| Male||28 (68.3%)|
|Type of surgery|
| Transfer||24 (58.5%)|
| Tenodesis||17 (41.5%)|
| Right||26 (63.4%)|
| Left||15 (36.6%)|
|Total time playing sport at time of survey, y|
| 1–5||4 (11.8%)|
| 6–10||7 (20.6%)|
| 11–15||8 (23.5%)|
| 16–20||13 (38.2%)|
| 21–25||2 (5.9%)|
Preoperative Versus Postoperative Level of Play
|Level of play||No.|
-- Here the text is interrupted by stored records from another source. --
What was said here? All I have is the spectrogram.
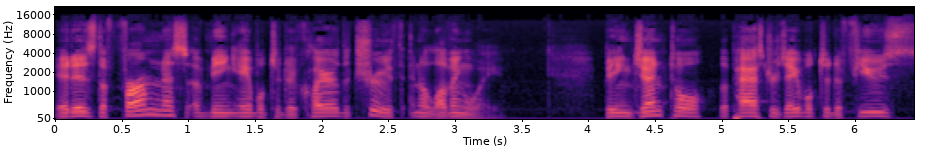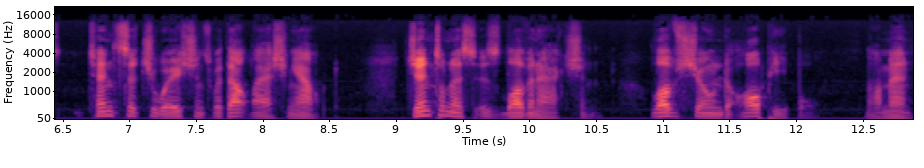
It is the firmness of being able to declare the truth in a loving way. Being gentle, the pastor is able to diffuse tense situations without lashing out. Gentleness is love in action, love shown to all people. Amen.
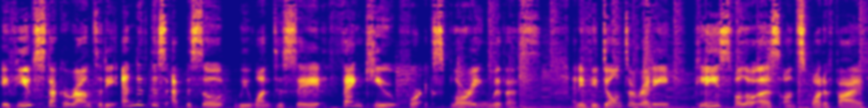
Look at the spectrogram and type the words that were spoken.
If you've stuck around to the end of this episode, we want to say thank you for exploring with us. And if you don't already, please follow us on Spotify,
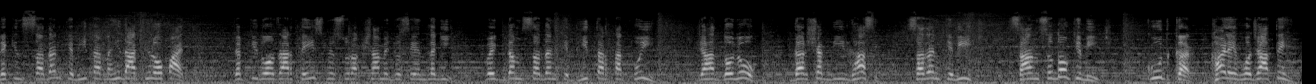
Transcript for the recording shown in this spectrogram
लेकिन सदन के भीतर नहीं दाखिल हो पाए थे। जबकि 2023 में सुरक्षा में जो सेंध लगी वो एकदम सदन के भीतर तक हुई जहाँ दो लोग दर्शक दीर्घा से सदन के बीच सांसदों के बीच कूदकर खड़े हो जाते हैं।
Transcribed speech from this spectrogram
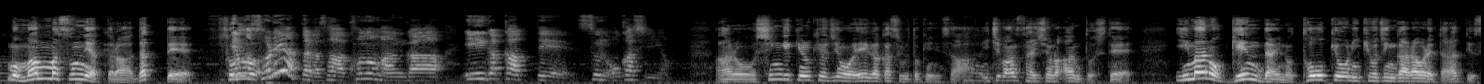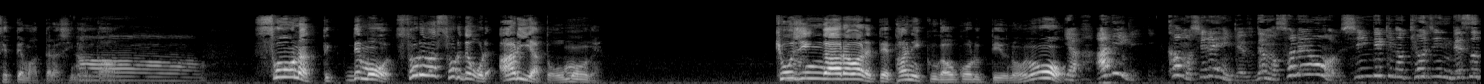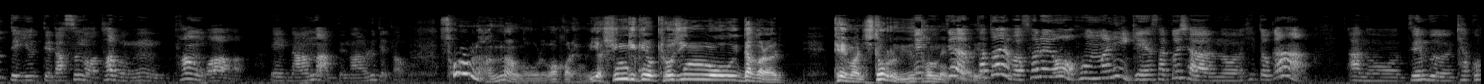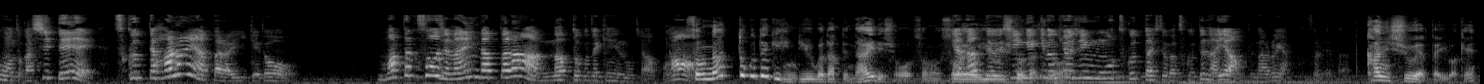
うん。もうまんますんねやったらだってそでれをもそれやったらさこの漫画映画化ってすんのおかしいやんあの「進撃の巨人」を映画化するときにさ、うん。一番最初の案として今の現代の東京に巨人が現れたらっていう設定もあったらしいねんか。あそうなってでもそれはそれで俺ありやと思うねん。巨人が現れてパニックが起こるっていうのを。ーいやありかもしれへんけどでもそれを「進撃の巨人です」って言って出すのは多分ファンはえなんなんってなるで多分。そのなんなんが俺分からへんいや「進撃の巨人」をだからテーマにしとる言うえとんねんじゃあ例えばそれをほんまに原作者の人があの全部脚本とかして作ってはるんやったらいいけど全くそうじゃないんだったら納得できへんのじゃうかな。その納得できひん理由がだってないでしょ。そのいそれを言やだって「う人たち進撃の巨は人」を作った人が作ってないやんってなるやん。それやったら。監修やったらいいわけ？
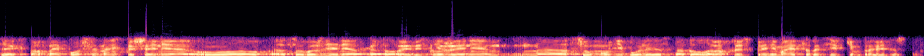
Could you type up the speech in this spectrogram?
экспортной пошлины. Решение о освобождении от которой или снижении на не более 100 долларов, то есть принимается российским правительством.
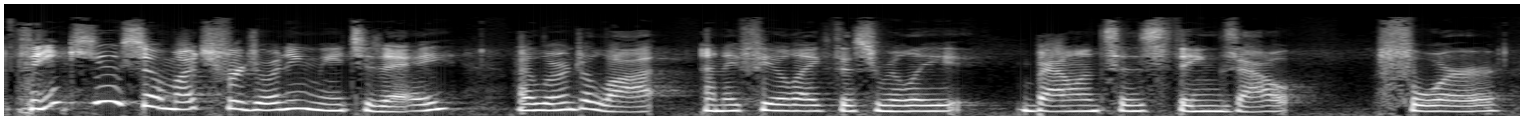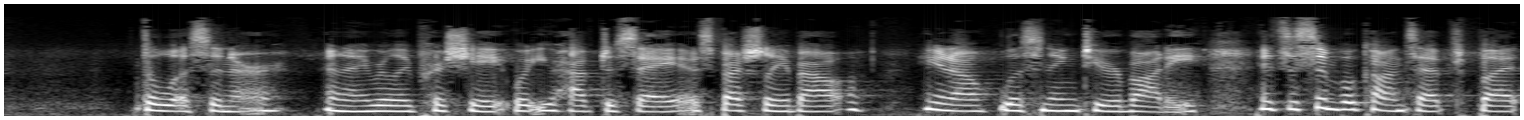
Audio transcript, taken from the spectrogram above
thank you so much for joining me today. I learned a lot, and I feel like this really balances things out for the listener. And I really appreciate what you have to say, especially about, you know, listening to your body. It's a simple concept, but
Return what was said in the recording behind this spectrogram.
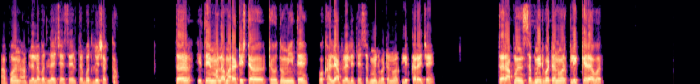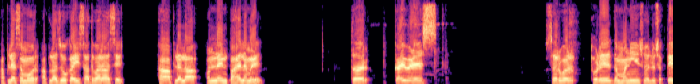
आपण आपल्याला बदलायचे असेल तर बदलू शकता. तर इथे मला मराठीच ठेव ठेवतो मी इथे व खाली आपल्याला इथे सबमिट बटनवर क्लिक करायचे आहे. तर आपण सबमिट बटनवर क्लिक केल्यावर आपल्यासमोर आपला जो काही सातबारा असेल हा आपल्याला ऑनलाईन पाहायला मिळेल. तर काही वेळेस सर्वर थोडे दमानी सोलू शकते.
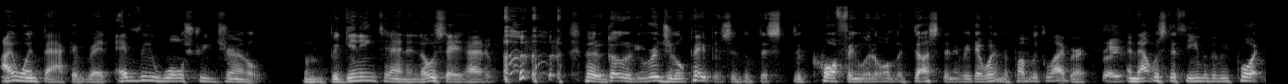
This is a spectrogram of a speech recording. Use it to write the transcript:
I went back and read every Wall Street Journal from beginning to end. In those days, I had to, had to go to the original papers, the, the, the coughing with all the dust and everything. They were in the public library. Right. And that was the theme of the report.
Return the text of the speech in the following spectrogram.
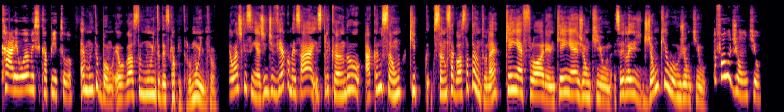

Patient-Reported Outcome Measures of Subgroups and Overall Sample
|Patient-reported outcome measure||Mean||P||Mean||P||Total|
|Overhead||Non-overhead||Biceps tenodesis||Biceps transfer|
Primary Sports of Participants
|Overhead throwing sports|
| Baseball||15 (36.6%)|
| Softball||3 (7.3%)|
| Basketball||3 (7.3%)|
| Tennis||3 (7.3%)|
| Volleyball||1 (2.4%)|
| Beach volleyball||1 (2.4%)|
|Non-overhead throwing sports|
| Wrestling||2 (4.9%)|
| Crew||2 (4.9%)|
| Golf||3 (7.3%)|
| Swimming||3 (7.3%)|
| Lacrosse||4 (9.8%)|
| Football||1 (2.4%)|